One of the great challenges of our times is the current transformation of work and how we should orient ourselves ethically in relation to this transformation. It is popularly argued that as more and more jobs become automated, there will be less and less work to go around, decreasing occupational stability, but no shortage of wealth. In these circumstances, the fundamental moral challenge is to ensure that those who remain in work do not enjoy a disproportionately large share of this wealth, that the growing numbers of unemployed people get their fair share, and that no one is stigmatised for not wanting to work at all. Put simply, to ensure that the benefits - and in particular the freedoms - of the end of work are equally available to everyone. However, the question remains; does this get to the ethical heart of the challenge the transformation of work poses for us? In this lecture I suggest that it does not.

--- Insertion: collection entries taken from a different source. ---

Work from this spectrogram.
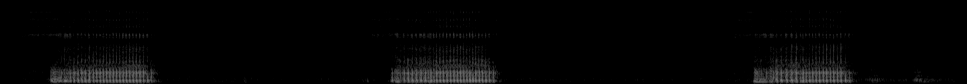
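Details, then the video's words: A pug sleeping indoors snores in long, even, rasping breaths, each roughly one second long and separated by about two seconds of quiet, in a small, still room. "Snoring pug"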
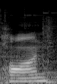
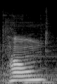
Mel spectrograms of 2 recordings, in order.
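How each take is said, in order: First: The word sounds just like 'pond'. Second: The word does not sound like 'pond'. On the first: This is the older way of saying it. "Back in the day, we pronounced it pond" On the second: This is the newer way that won out. "Some started pronouncing it pwned"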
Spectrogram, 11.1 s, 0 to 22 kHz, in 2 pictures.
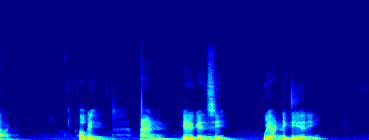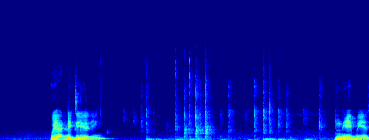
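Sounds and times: typing on computer keyboard: 7.0 - 10.6.

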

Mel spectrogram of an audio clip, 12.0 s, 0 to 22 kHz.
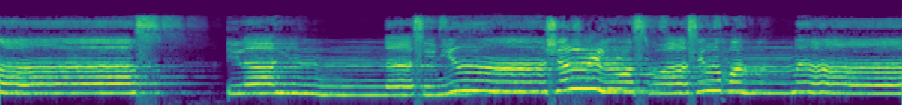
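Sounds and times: child reciting melodically: 0.0 - 12.0.

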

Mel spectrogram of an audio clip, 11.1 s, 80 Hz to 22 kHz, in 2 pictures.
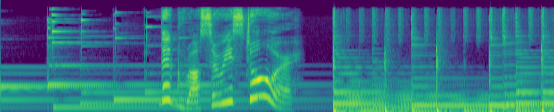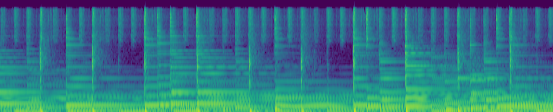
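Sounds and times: instrumental children's song music: 0.0 - 11.0.

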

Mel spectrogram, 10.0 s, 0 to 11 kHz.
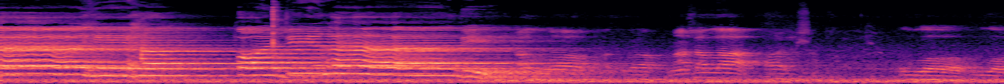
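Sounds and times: man reciting melodically: 0.0 - 7.7.

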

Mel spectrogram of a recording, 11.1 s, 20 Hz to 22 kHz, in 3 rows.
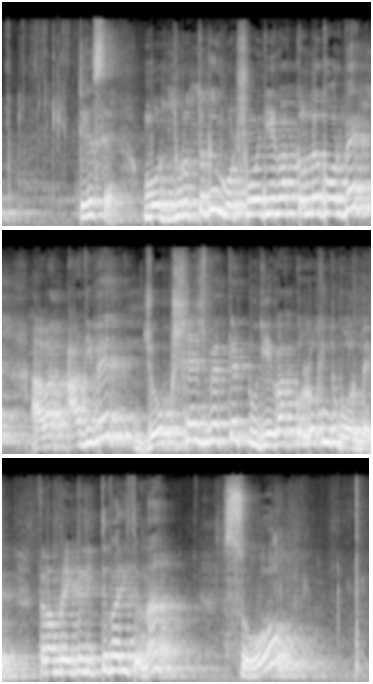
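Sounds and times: man speaking: 0.8 - 10.7.

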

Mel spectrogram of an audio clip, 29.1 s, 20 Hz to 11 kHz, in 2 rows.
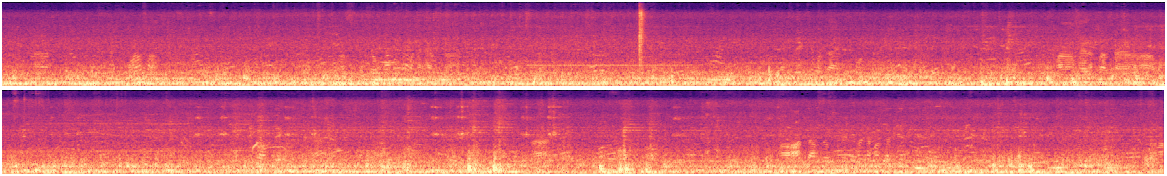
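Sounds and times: train wheels rumbling on rails: 0.0 - 29.0.

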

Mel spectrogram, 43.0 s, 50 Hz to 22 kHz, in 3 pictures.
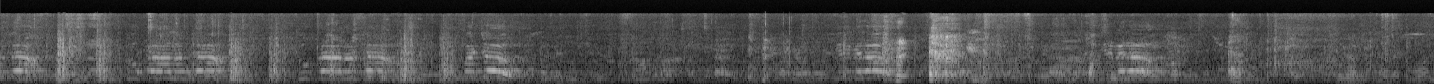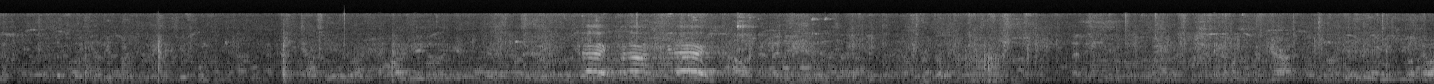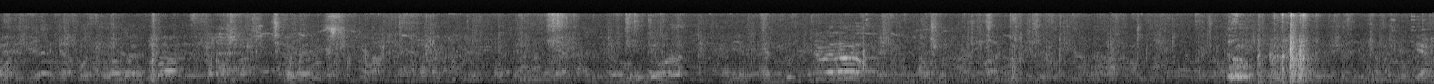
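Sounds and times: people calling: 0.0 - 5.6
overlapping voices talking: 0.0 - 43.0.

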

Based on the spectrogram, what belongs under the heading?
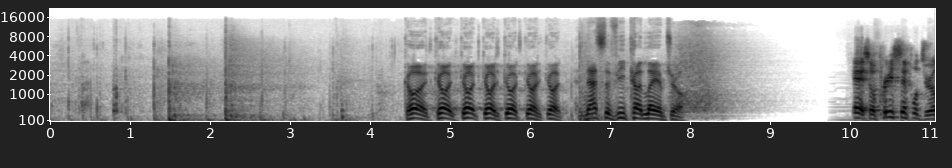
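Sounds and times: basketballs bouncing on gym floor: 0.1 - 4.2, 6.5 - 7.0.

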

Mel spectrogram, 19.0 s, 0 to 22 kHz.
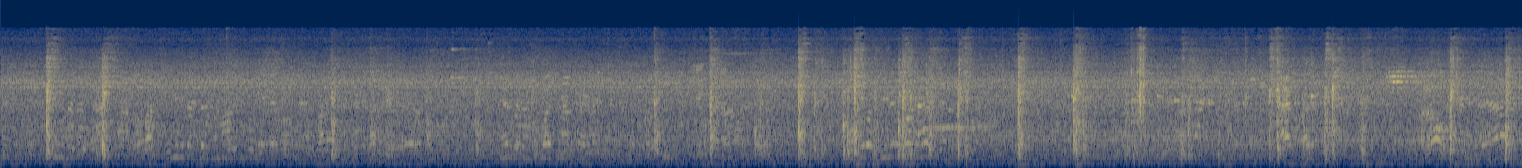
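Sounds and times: train coach rumble: 0.0 - 19.0
train wheel clicks: 2.8 - 6.8, 8.1 - 17.2, 18.0 - 19.0.

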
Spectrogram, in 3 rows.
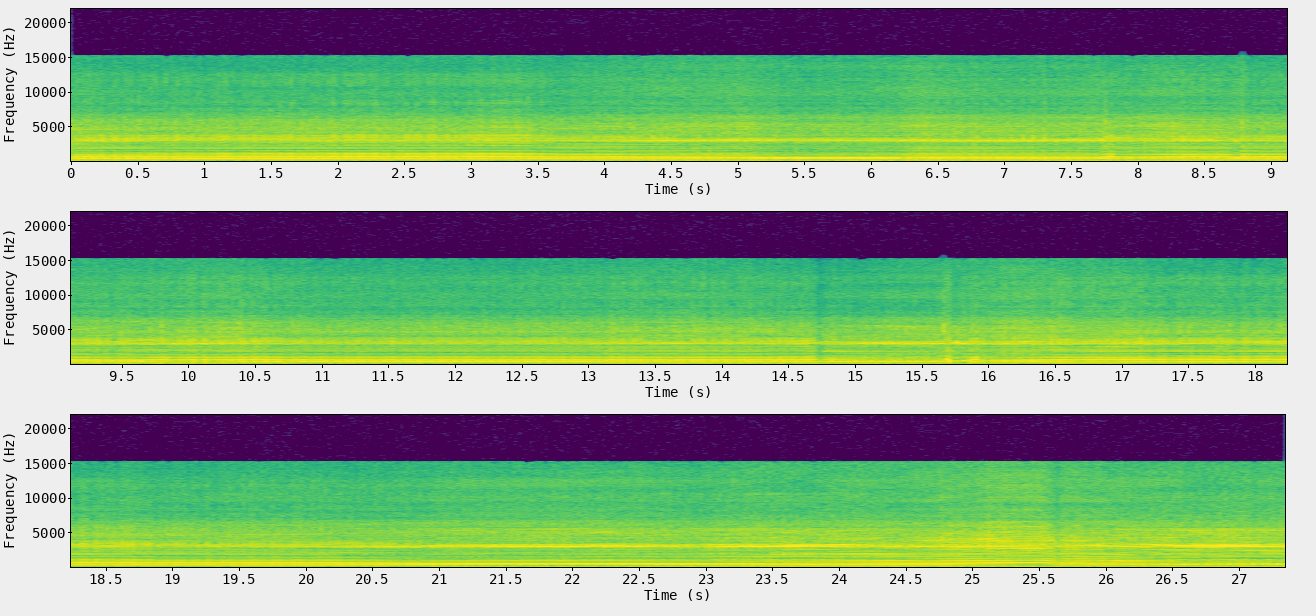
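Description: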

Professor Nicholas H. Smith is Professor of Philosophy at Macquarie University and an Institute of Liberal Arts and Sciences Fellow 2017-8. He has published widely in critical social theory and philosophy of work. His latest book, The Return of Work in Critical Theory: Self, Society, Politics, co-authored with Christophe Dejours, Jean-Philippe Deranty and Emmanuel Renault, is published by Columbia University Press (2018).
Refreshments will be available from 12.30pm onwards.
This lecture is free and all are welcome to attend.
For Further Details Contact
Steve Kilner or Jo Flynn: +44 (0)1782 7 34449 / 34434